The multitude distinguishes between the homogenous droning mob (the parade at its worst) and a variegated omni-directional collective of subjects (the parade at its best). The multitude resists classification, especially that which would strip agency from its constituents and mask the plurality of the colonized body politic that Gayatri Spivak warns against.

Evandro Teixeira, Passeata dos cem mil (March of the One Hundred Thousand) (1968). The sign reads “DOWN WITH THE DICTATORSHIP, POWER TO THE PEOPLE.”

V.

While in Rio de Janeiro visiting family in the summer leading up to the 2016 Olympic Games, I witnessed the carioca spirit of life lived in public in full bloom. The city was a flurry of bodies, even more so than usual. The Olympics and previous FIFA World Cup had set into motion a wave of changes to civic life, though these changes largely sidestepped any serious structural redevelopment. Military presence increased. Poverty and crime were displaced rather than eradicated, exacerbating a widening disparity between the abject poor and the excessively rich. Many never experienced any of the so-called benefits that the Games promised.

One day on my way back home from the store, I watched as a demonstration materialized at a nearby square. Protesters handed out stickers and literature to onlookers with phrases like “A LUTA NÃO VAI PARAR” (THE FIGHT WILL NOT STOP). Banners announced a new honorific for the Olympics as “os Jogos da Exclusão”, or, the Exclusion Games. Soon hundreds had gathered in the square and began marching down a street that would eventually lead them to the Opening Ceremonies. I joined them along with other bystanders and walked until the crowd passed in front my grandma’s apartment. As I watched from her window a few floors up, the protest ballooned to thousands of paraders. I don’t remember when it ended, or if it ever did.

An Olympic Games protester at Praça Sáenz Peña in the neighborhood of Tijuca, Rio de Janeiro.

In fact, the protest continues today—most recently as a resistance to the very real threat of a return to fascist military rule. In many ways, the protests in Rio are the embodiment of the frenzy already present in the city: a collision of the urban and the non-urban, the private and the public (these two switch places often). Plants stack on top of plants, buildings on top of buildings on top of mountains, bars and bakeries occupy every corner with people spilling out, all kinds, black, brown, and white, rich and poor, millions of them—a “chaotic riot of events and impulses” as Ernesto Neto puts it. The perfect conditions to enable a becoming.

Gracia Barrios, América no invoco tu nombre en vano (1970)

In her short story Those Who Walked Away From Emelas, Ursula Le Guin describes a prosperous city whose abundant joys and myriad pleasures are the result of unseen exploitative labor. Most of its citizens don’t mind. The pleasures are sweet and the horrors are easy to ignore. But some cannot bear it and choose to walk away. We don’t know where they walk to, but those who do are bound by a shared mobility that leads them from injustice towards… something else.
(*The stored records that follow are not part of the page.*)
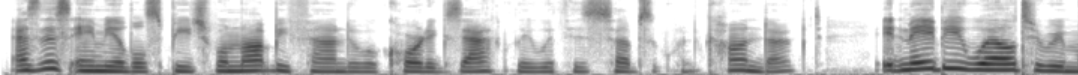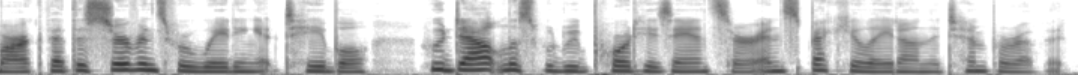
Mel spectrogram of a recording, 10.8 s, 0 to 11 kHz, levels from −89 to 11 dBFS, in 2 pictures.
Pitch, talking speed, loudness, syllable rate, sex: 205 Hz, 230 wpm, -20 LUFS, 6.1 syllables/s, female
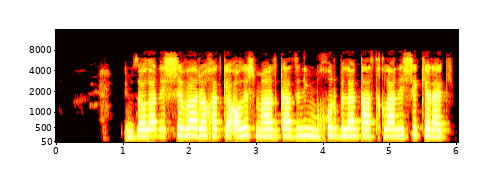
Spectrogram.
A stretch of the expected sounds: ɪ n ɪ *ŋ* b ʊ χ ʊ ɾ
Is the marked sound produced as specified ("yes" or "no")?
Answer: yes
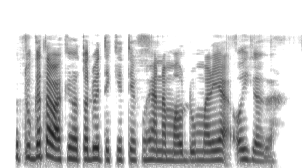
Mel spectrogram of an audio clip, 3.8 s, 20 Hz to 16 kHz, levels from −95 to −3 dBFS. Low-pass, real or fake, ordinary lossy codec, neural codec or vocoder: 7.2 kHz; real; none; none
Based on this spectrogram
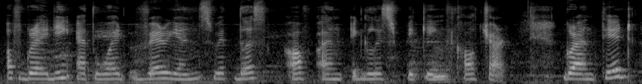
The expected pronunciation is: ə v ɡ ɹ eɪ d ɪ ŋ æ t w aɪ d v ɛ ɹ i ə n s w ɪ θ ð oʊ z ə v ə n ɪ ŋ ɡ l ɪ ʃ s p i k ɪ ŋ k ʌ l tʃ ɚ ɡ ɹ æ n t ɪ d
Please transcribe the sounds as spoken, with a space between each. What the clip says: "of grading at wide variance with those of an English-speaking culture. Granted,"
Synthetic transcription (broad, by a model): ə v ɡ ɹ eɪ d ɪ ŋ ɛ t w aɪ d v ɛ ɹ i ə n s w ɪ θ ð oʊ s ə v ə n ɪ ŋ ɡ l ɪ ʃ s p i k ɪ ŋ k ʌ l tʃ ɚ ɡ ɹ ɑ n t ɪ d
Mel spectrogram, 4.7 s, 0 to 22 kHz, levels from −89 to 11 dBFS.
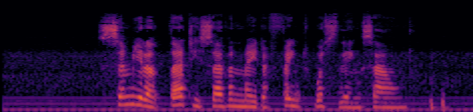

When utilized as an emancipatory mode of sociality, the parade is a nomadic network of inter-determined activities that insist on something else. For those who seek to maintain the current order of things, the parade’s biggest threat is not its size, its type, or its destination; it is its potential to transmute the ephemeral into the perpetual. Paraders at the end of the world are petitioners against the normative order of space and its agreed upon use. Together they ask: what might it mean to exist outside of systems of control while inside the embrace of others?

Nate Pyper is an alphabet artist working in publishing, performance, and video. He maintains an ongoing research practice on queer anarcho-punk zines of the late 80s and early 90s. He is a 2018 graduate of the Yale School of Art.